Normally, I would have gotten off the bike completely and just not raced. But I felt that there was too much riding on this particular event (pun intended). So, I set myself a goal time of 8.5 hrs, something I thought would be attainable even with my knee injury, and set out to make it happen.


Knowing that my sub-optimal fitness alone would not be enough to get me through Leadville by my goal time, I decided to do everything else in my power to better my odds: altitude acclimation, course pre-rides, nutrition and hydration strategizing, analyzing data of riders that finished around my goal time … [MORE]

IMBA will celebrate its eleventh-annual Take a Kid Mountain Biking Day (TKMBD) on Saturday, October 4, 2014. This is a great opportunity for you to share your passion for pedaling with kids!

What is Take a Kid Mountain Biking Day?

TKMBD, developed and coordinated by IMBA, strives to encourage communities around the world to join together and ride mountain bikes with youth. Over the years IMBA has had tens of thousands of kids participate from across the globe, including: Italy, Australia, South Africa, Canada, Malaysia, and Mexico. Informal or formal, one child or 100 children, TKMBD celebrates the joy of riding in the dirt.

Besides being good, healthy fun, the goal is to develop a connection between kids and the natural world around them. Today’s children are tomorrow’s land managers and politicians — future decision-makers for important matters like recreation and access to public lands. How different might our current access landscape look today if previous generations of policy makers had grown up riding bikes on natural-surface trails?

San_Diego_Mountain_Skills_IMBA_Bike_Rodeo_Ride_Like_A_Ninja_11 San_Diego_Mountain_Skills_IMBA_Bike_Rodeo_Ride_Like_A_Ninja_34So whether you’re a dad, uncle, aunt, grandma, or grandpa, and especially if you’re a mom or a kid, we hope you’ll join our Ninja Skills Team for a free, fun “rodeo” in the park.
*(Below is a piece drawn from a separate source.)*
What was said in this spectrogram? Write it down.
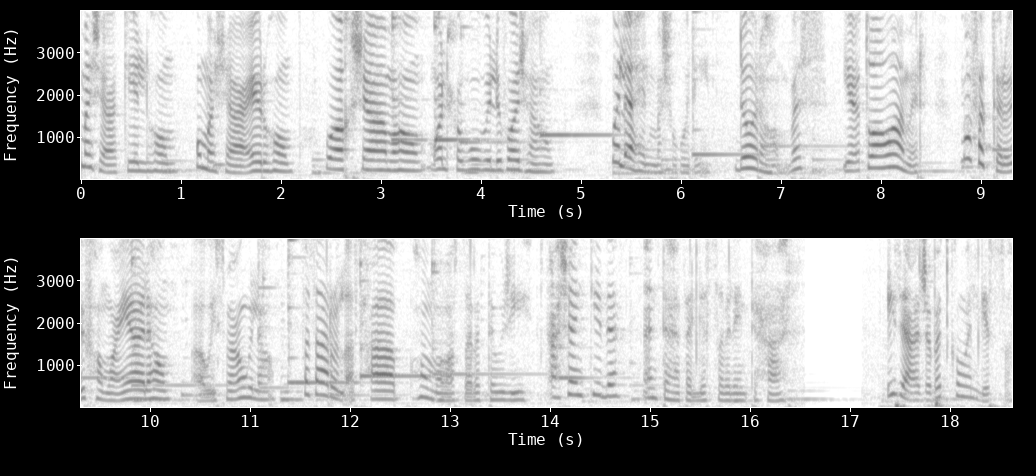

Our Ninja Skills Team is super excited and we’ve got a fun afternoon planned. We will set up skills stations where we can practice the basics in small groups before we head out to put them to the test on the trails.

Please note, this is a free event!

The whole Ride Like a Ninja team is looking forward to seeing you and your family. We’ll have fun giveaways and prizes waiting, too.

Sign up today! ::